Fan fav BuzzFeed delivered with free food – and a lively chat with assistant health editor Shannon Rosenberg (MU ’13) – on Friday morning. Topic of day: Circle Jerking. (Stay with me here.) Rosenberg cited it as an example of the relationship between the entertainment and news sides of BF: The entertainment side ran their post about that particular practice by the health news team for accuracy – but health news had no other involvement in it. “If we have an idea we can run with it,” Rosenberg said. In fact, staffers often discuss what they’ve been Googling and dealing with personally to settle on story ideas. The upside: “It’s almost like I get a doctor’s visit” every time she writes about personal medical issues.

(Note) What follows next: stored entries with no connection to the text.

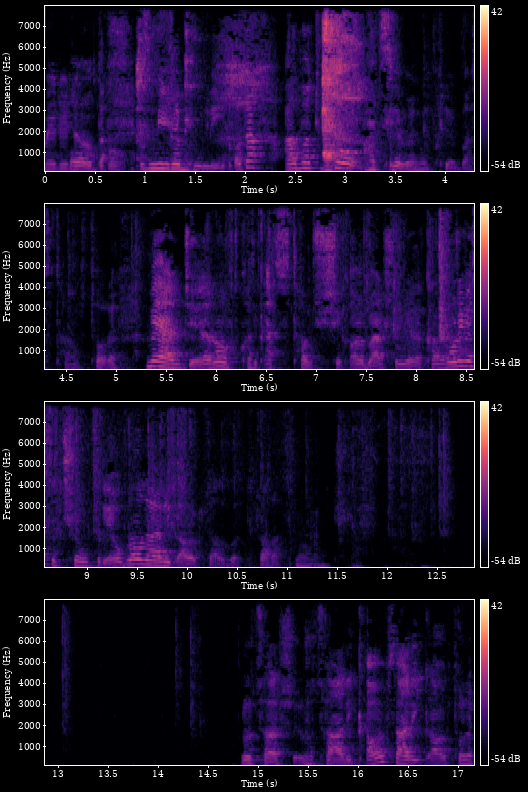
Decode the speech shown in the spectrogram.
მე რა ხო და ეს მიღებული იყო და ალბათ უფრო აძლევენ უფლებას თავს თორე. მე არ მჯერა რომ თქვა კაცის თავში შეკავება არ შეუძლია და ქალ ორივესაც შეუძლია უბრალოდ არ იკავებს ალბათ რაღაც მომენტში. როცა როცა არ იკავებს არ იკავებს თორე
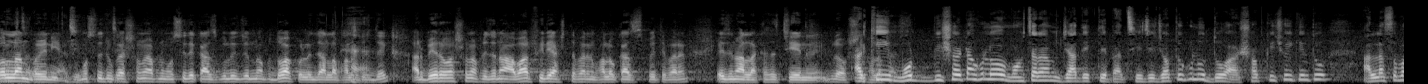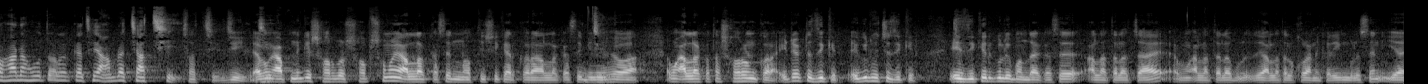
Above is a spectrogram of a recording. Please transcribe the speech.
কল্যাণ বয়ে নিয়ে আসবে মসজিদে ঢুকার সময় আপনি মসজিদে কাজগুলির জন্য আপনি দোয়া করলেন যে আল্লাহ ভালো হ্যাঁ। কিছু দেখ। আর বের হওয়ার সময় আপনি যেন আবার ফিরে আসতে পারেন ভালো কাজ পেতে পারেন এই জন্য আল্লাহর কাছে চেয়ে নেন আর কি মোট বিষয়টা হলো মহতারাম যা দেখতে পাচ্ছি যে যতগুলো দোয়া সবকিছুই কিন্তু আল্লাহ তাআলার কাছে আমরা চাচ্ছি। চাচ্ছি জি। এবং আপনাকে সর্ব সব সময় আল্লাহর কাছে নতি স্বীকার করা আল্লাহর কাছে বিনয় হওয়া এবং আল্লাহর কথা স্মরণ করা এটা একটা জিকির এগুলি হচ্ছে জিকির। এই জিকিরগুলি বন্দার কাছে আল্লাহ তালা চায় এবং আল্লাহ তালা আল্লাহ তালা কোরআন করিম বলেছেন ইয়া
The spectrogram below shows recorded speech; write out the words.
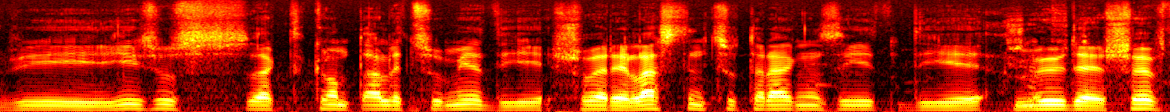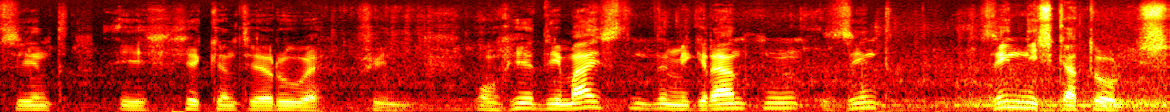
wie Jesus sagt, kommt alle zu mir, die schwere Lasten zu tragen sind, die müde, erschöpft sind. hier könnt ihr Ruhe finden. Und hier die meisten Migranten sind, sind nicht katholisch,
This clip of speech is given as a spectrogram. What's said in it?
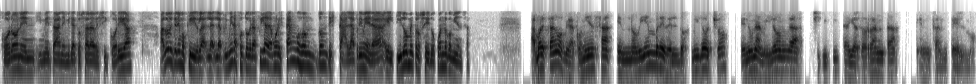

Our final visit, to the home of 1stDibs.com, proved the axiom that journalistic skills are highly transferrable. Colleen Egan (MU ’02) signed on as senior editor of the site in 2016, employing her considerable magazine writing and editing skills in service to 1stDibs’ “curated online marketplace of rare and desirable goods.” The upside of moving from the traditional magazine world to a “content marketing” one is more time to create well-designed packages, she said. Another plus is the upscale office environment, with amenities like yoga classes and an after-hours in-house bar.
Saturday, January 13
This guy. Thirty years as a couple. Five years as NYC Media partners. I could not do the trip without Doug Newberry. Chief navigator through the streets and subways of the city, he takes most of the group photos and handles most of the social media work. And he knows how I like my morning coffee.
Continued thanks, too, to Richard Campbell, chair of the Department of Media, Journalism & Film, for his support of the class; to the very smart and well-prepared class of 2018; to the parents who underwrote their participation; and, most especially, to the guests who gave us an hour or more of their time in service to the journalists (or maybe “content providers”) of the future.